**PROVIDED DATA:**

___

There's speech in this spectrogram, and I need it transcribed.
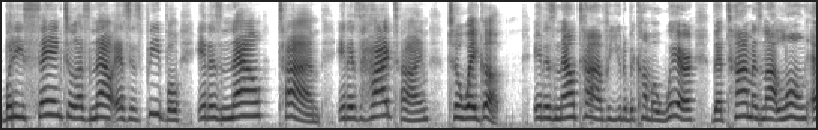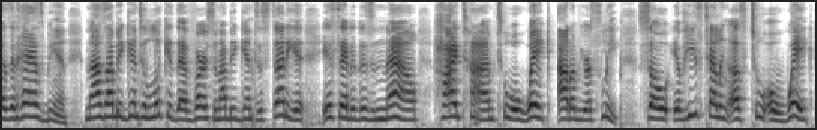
but he's saying to us now, as his people, it is now time, it is high time to wake up. It is now time for you to become aware that time is not long as it has been. Now, as I begin to look at that verse and I begin to study it, it said it is now high time to awake out of your sleep. So, if he's telling us to awake,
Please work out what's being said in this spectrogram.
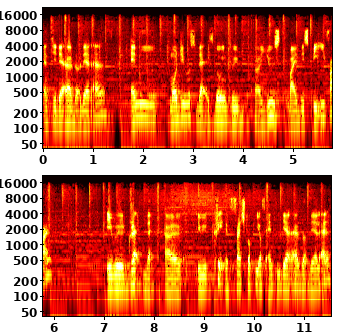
ntdll.dll any modules that is going to be uh, used by this PE file it will grab that uh, it will create a fresh copy of ntdll.dll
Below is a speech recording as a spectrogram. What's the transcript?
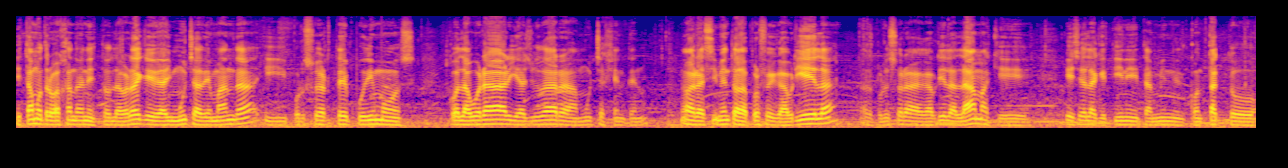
estamos trabajando en esto. La verdad que hay mucha demanda y por suerte pudimos colaborar y ayudar a mucha gente. ¿no? agradecimiento a la profe Gabriela, a la profesora Gabriela Lama, que ella es la que tiene también el contacto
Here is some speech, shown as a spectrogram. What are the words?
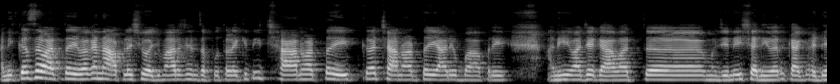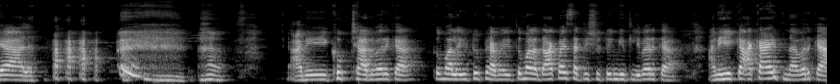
आणि कसं वाटतंय बघा ना आपल्या शिवाजी महाराजांचा पुतळा किती छान वाटतंय इतकं छान वाटतंय. अरे बापरे! आणि ही माझ्या गावाचं म्हणजे निशाणीवर का घड्याळ. आणि खूप छान बरं का. तुम्हाला युट्यूब फॅमिली तुम्हाला दाखवायसाठी शूटिंग घेतली बरं का. आणि हे काका आहेत ना बरं का.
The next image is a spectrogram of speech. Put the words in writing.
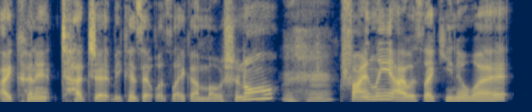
I couldn't touch it because it was like emotional. hmm Finally, I was like, you know what?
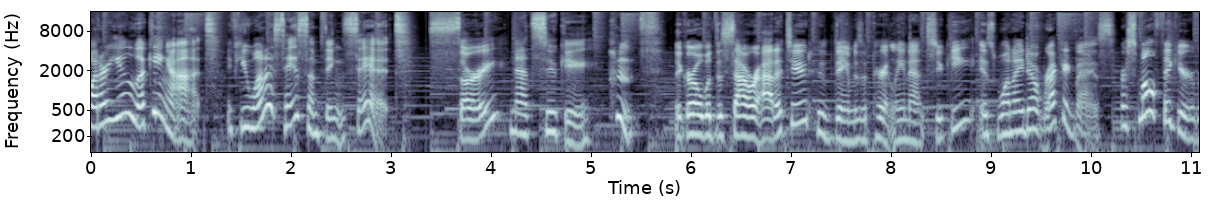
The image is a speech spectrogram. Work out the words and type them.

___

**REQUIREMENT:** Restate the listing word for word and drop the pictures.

**EXERCISE RESULT:**
There's speech in this spectrogram, and I need it transcribed.
but he's saying to us now, as his people, it is now time, it is high time to wake up. It is now time for you to become aware that time is not long as it has been. Now, as I begin to look at that verse and I begin to study it, it said it is now high time to awake out of your sleep. So, if he's telling us to awake,
Please work out what's being said in this spectrogram.
ntdll.dll any modules that is going to be uh, used by this PE file it will grab that uh, it will create a fresh copy of ntdll.dll
Below is a speech recording as a spectrogram. What's the transcript?
estamos trabajando en esto. La verdad que hay mucha demanda y por suerte pudimos colaborar y ayudar a mucha gente. ¿no? agradecimiento a la profe Gabriela, a la profesora Gabriela Lama, que ella es la que tiene también el contacto
Here is some speech, shown as a spectrogram. What are the words?
आणि कसं वाटतंय बघा ना आपल्या शिवाजी महाराजांचा पुतळा किती छान वाटतंय इतकं छान वाटतंय. अरे बापरे! आणि ही माझ्या गावाचं म्हणजे निशाणीवर का घड्याळ. आणि खूप छान बरं का. तुम्हाला युट्यूब फॅमिली तुम्हाला दाखवायसाठी शूटिंग घेतली बरं का. आणि हे काका आहेत ना बरं का.
The next image is a spectrogram of speech. Put the words in writing.
I couldn't touch it because it was like emotional. hmm Finally, I was like, you know what?
The image is a speech spectrogram. Work out the words and type them.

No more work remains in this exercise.